BEGIN Dataset records
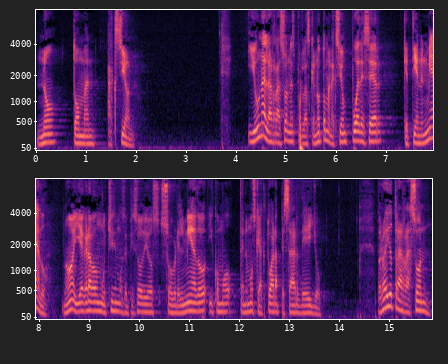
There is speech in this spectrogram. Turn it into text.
No toman acción. Y una de las razones por las que no toman acción puede ser que tienen miedo, ¿no? Y he grabado muchísimos episodios sobre el miedo y cómo tenemos que actuar a pesar de ello. Pero hay otra razón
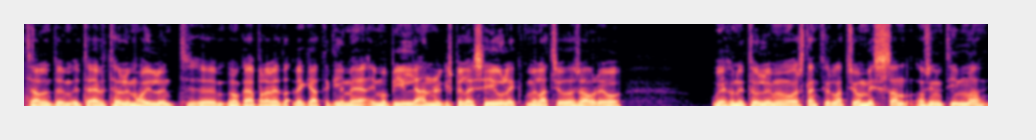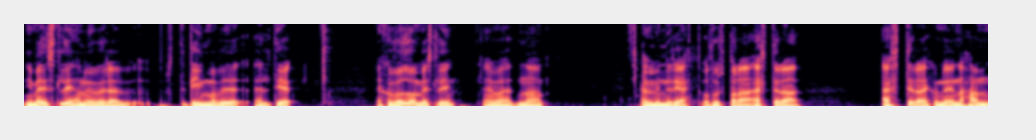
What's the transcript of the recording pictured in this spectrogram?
talandum, ef við tölum um Hólund um, langaði bara að vekja- aðtegli með Immobile, hann er ekki spilað í sigurleik með Lazio þessu ári og, og við einhvern veginn tölum um að vera slengt fyrir Lazio að missa hann á sínum tíma í meðsli, hann hefur verið að glíma við, held ég eitthvað vöðvameðsli ef, að, hérna, ef við minnir rétt. Og þú veist bara eftir að eftir að einhvern veginn hann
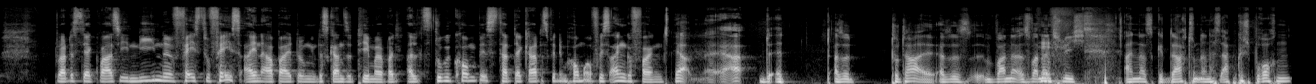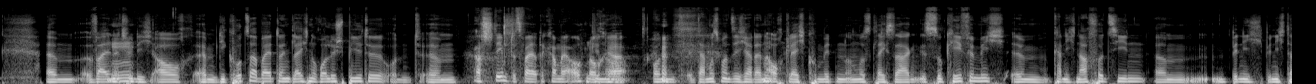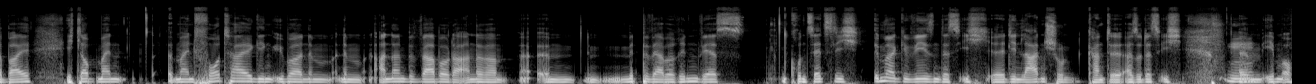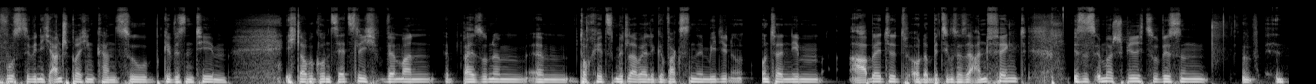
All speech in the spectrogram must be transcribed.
du hattest ja quasi nie eine Face-to-Face-Einarbeitung in das ganze Thema, weil als du gekommen bist, hat ja gerade mit dem Homeoffice angefangen. Ja, äh, äh, also total. Also es war, es war natürlich anders gedacht und anders abgesprochen, ähm, weil Mhm. natürlich auch ähm, die Kurzarbeit dann gleich eine Rolle spielte und ähm, Ach stimmt, das war ja, da kam ja auch noch, genau. ja. Und da muss man sich ja dann auch gleich committen und muss gleich sagen, ist okay für mich, ähm, kann ich nachvollziehen, ähm, bin ich bin ich dabei. Ich glaube, mein mein Vorteil gegenüber einem, einem anderen Bewerber oder anderer äh, ähm, Mitbewerberin wäre es grundsätzlich immer gewesen, dass ich äh, den Laden schon kannte, also dass ich mhm. ähm, eben auch wusste, wen ich ansprechen kann zu gewissen Themen. Ich glaube grundsätzlich, wenn man bei so einem ähm, doch jetzt mittlerweile gewachsenen Medienunternehmen arbeitet oder beziehungsweise anfängt, ist es immer schwierig zu wissen,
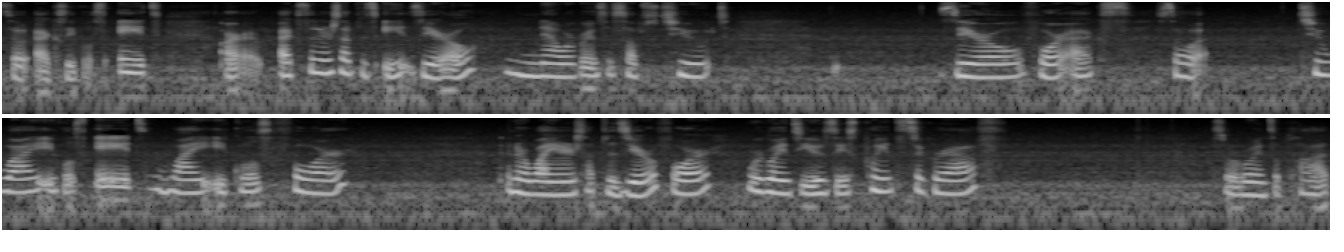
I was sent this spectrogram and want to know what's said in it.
So x equals 8. Our x-intercept is 8, 0. Now we're going to substitute 0 for x. So 2y equals 8, y equals 4. And our y-intercept is 0, 4. We're going to use these points to graph. So we're going to plot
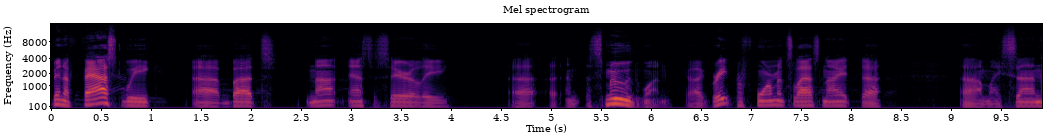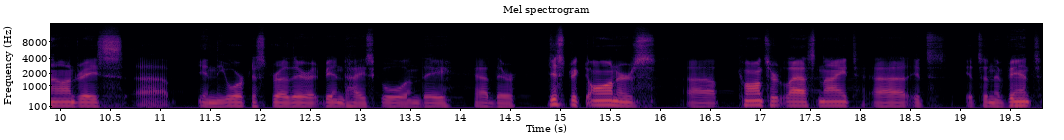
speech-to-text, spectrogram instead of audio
been a fast week, uh, but not necessarily uh, a, a, smooth one. Uh, great performance last night. my son Andres in the orchestra there at Bend High School, and they had their district honors uh, concert last night. Uh, it's it's an event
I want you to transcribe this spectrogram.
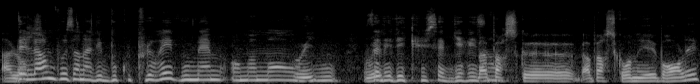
Alors, Des larmes, vous en avez beaucoup pleuré vous-même au moment où Oui, vous, oui. avez vécu cette guérison? Bah parce que bah parce qu'on est ébranlé.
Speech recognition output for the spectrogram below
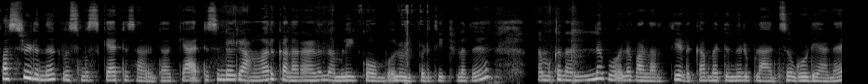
ഫസ്റ്റ് ഇടുന്നത് ക്രിസ്മസ് ക്യാറ്റസ് ആണ് കേട്ടോ ക്യാറ്റസിന്റെ ഒരു ആറ് കളറാണ് നമ്മൾ ഈ കോമ്പോയിൽ ഉൾപ്പെടുത്തിയിട്ടുള്ളത്. നമുക്ക് നല്ലപോലെ വളർത്തിയെടുക്കാൻ പറ്റുന്ന ഒരു പ്ലാന്റ്സും കൂടിയാണ്.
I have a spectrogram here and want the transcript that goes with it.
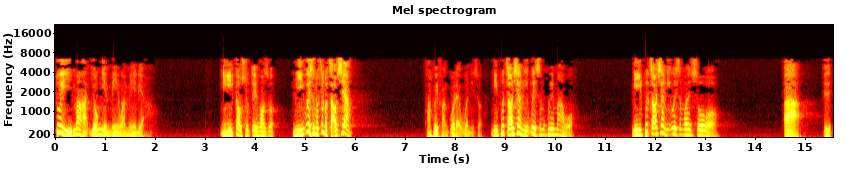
对骂永远没完没了。你告诉对方说：“你为什么这么着相？”他会反过来问你说：“你不着相，你为什么会骂我？你不着相，你为什么会说我？”啊，对不对？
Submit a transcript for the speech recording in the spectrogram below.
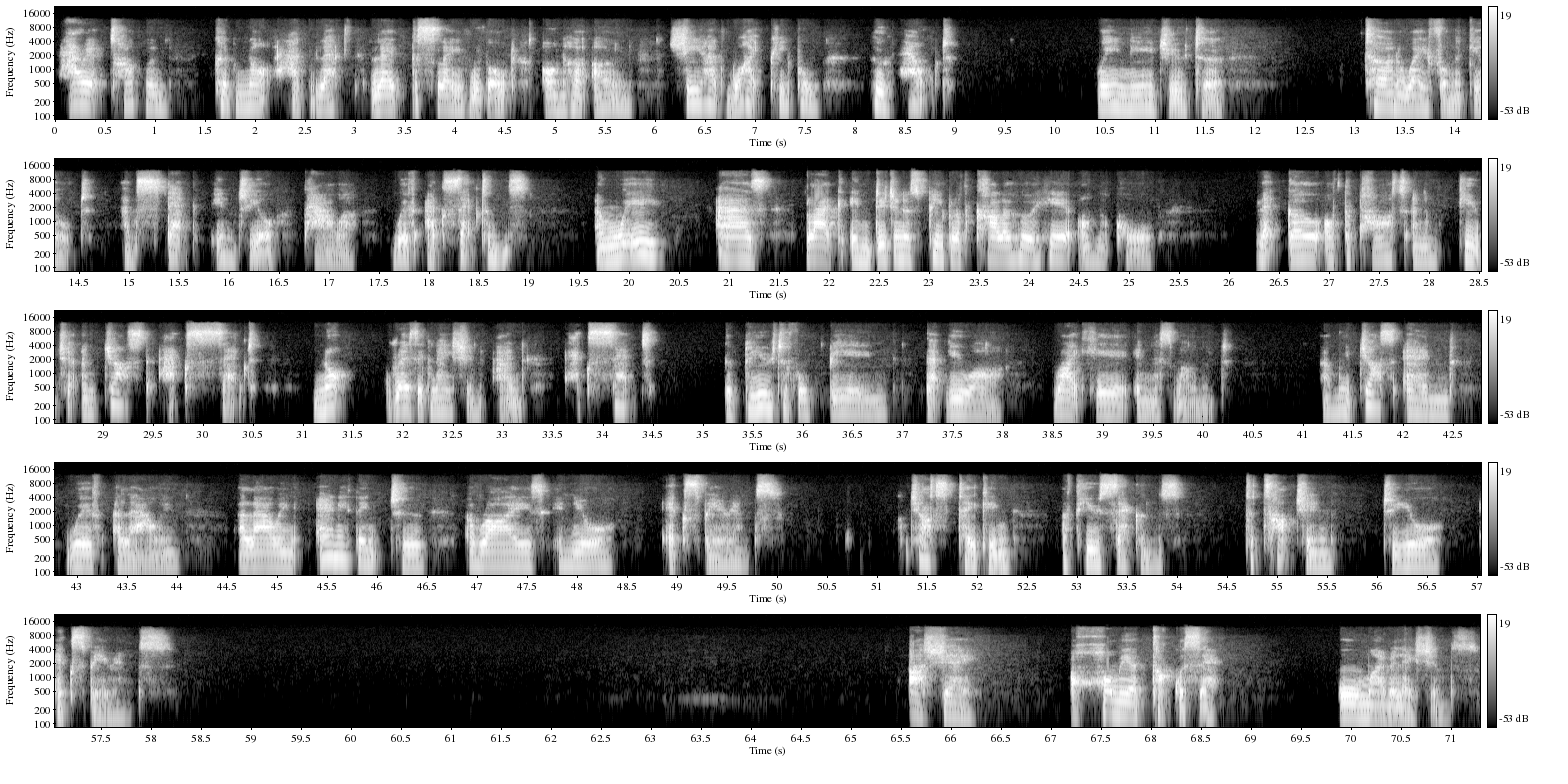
Harriet Tubman could not have left, led the slave revolt on her own. She had white people who helped. We need you to turn away from the guilt and step into your power with acceptance. And we, as Black, Indigenous people of color who are here on the call, let go of the past and the future and just accept, not resignation, and accept the beautiful being that you are right here in this moment. And we just end with allowing, allowing anything to arise in your experience. Just taking a few seconds to touch in to your experience. Ashe, Ahomia Takwase, all my relations.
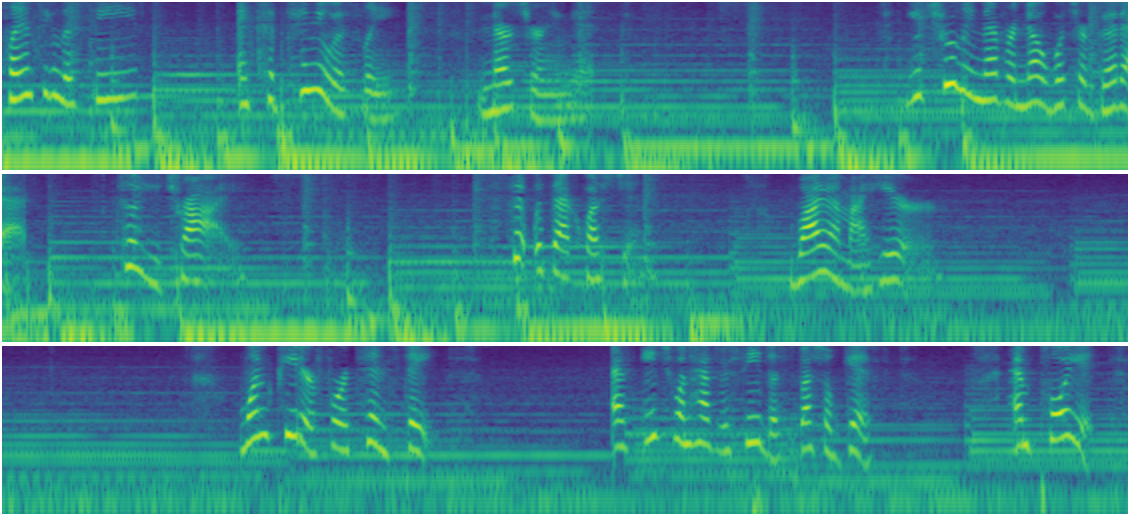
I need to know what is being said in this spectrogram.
Planting the seed and continuously nurturing it. You truly never know what you're good at till you try. Sit with that question. Why am I here? 1 Peter 4:10 states, "As each one has received a special gift, employ it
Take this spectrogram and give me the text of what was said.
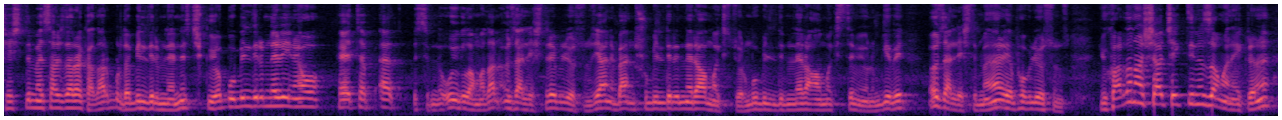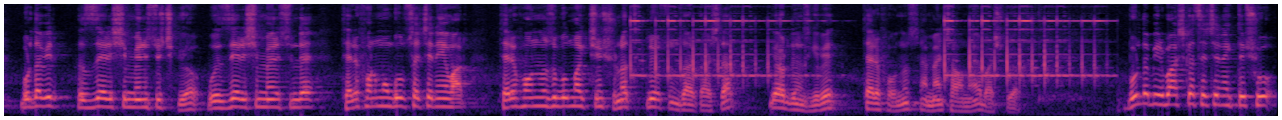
çeşitli mesajlara kadar burada bildirimleriniz çıkıyor. Bu bildirimleri yine o HTTP isimli uygulamadan özelleştirebiliyorsunuz. Yani ben şu bildirimleri almak istiyorum, bu bildirimleri almak istemiyorum gibi özelleştirmeler yapabiliyorsunuz. Yukarıdan aşağı çektiğiniz zaman ekranı burada bir hızlı erişim menüsü çıkıyor. Bu hızlı erişim menüsünde telefonumu bul seçeneği var. Telefonunuzu bulmak için şuna tıklıyorsunuz arkadaşlar. Gördüğünüz gibi telefonunuz hemen çalmaya başlıyor. Burada bir başka seçenek de şu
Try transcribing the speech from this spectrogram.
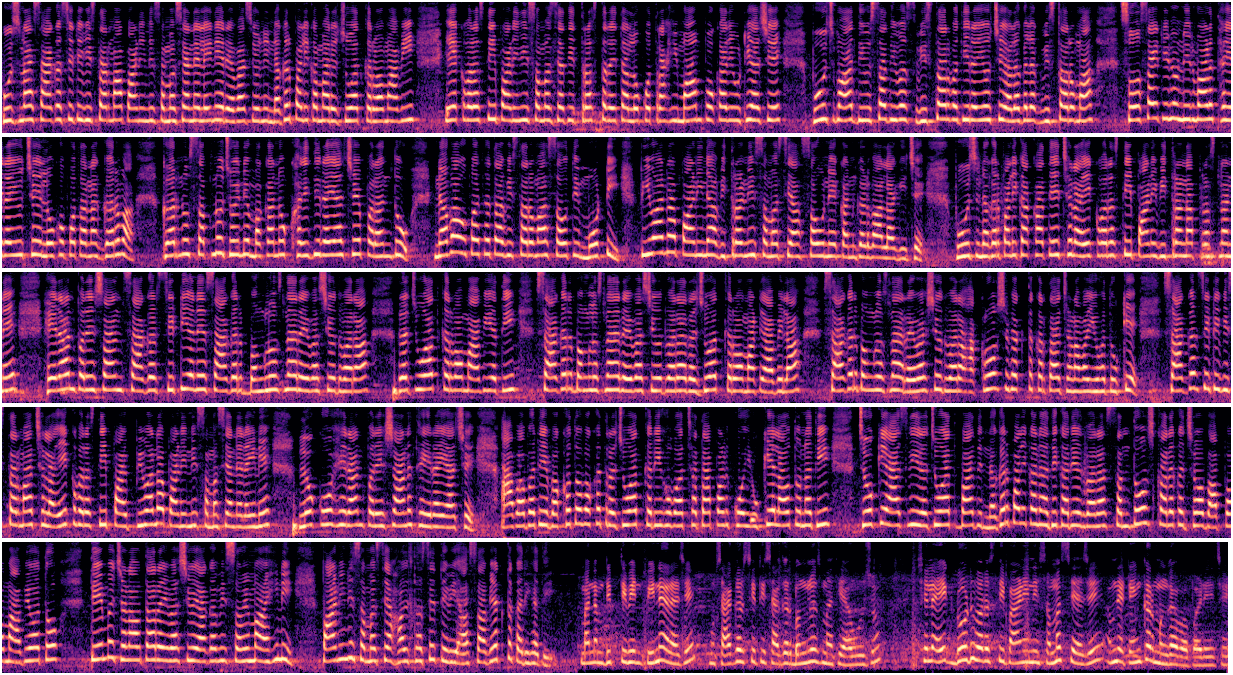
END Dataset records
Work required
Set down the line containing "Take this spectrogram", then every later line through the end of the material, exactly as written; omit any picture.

Result for this task
Take this spectrogram and give me the text of what was said.
çeşitli mesajlara kadar burada bildirimleriniz çıkıyor. Bu bildirimleri yine o HTTP isimli uygulamadan özelleştirebiliyorsunuz. Yani ben şu bildirimleri almak istiyorum, bu bildirimleri almak istemiyorum gibi özelleştirmeler yapabiliyorsunuz. Yukarıdan aşağı çektiğiniz zaman ekranı burada bir hızlı erişim menüsü çıkıyor. Bu hızlı erişim menüsünde telefonumu bul seçeneği var. Telefonunuzu bulmak için şuna tıklıyorsunuz arkadaşlar. Gördüğünüz gibi telefonunuz hemen çalmaya başlıyor. Burada bir başka seçenek de şu
Try transcribing the speech from this spectrogram.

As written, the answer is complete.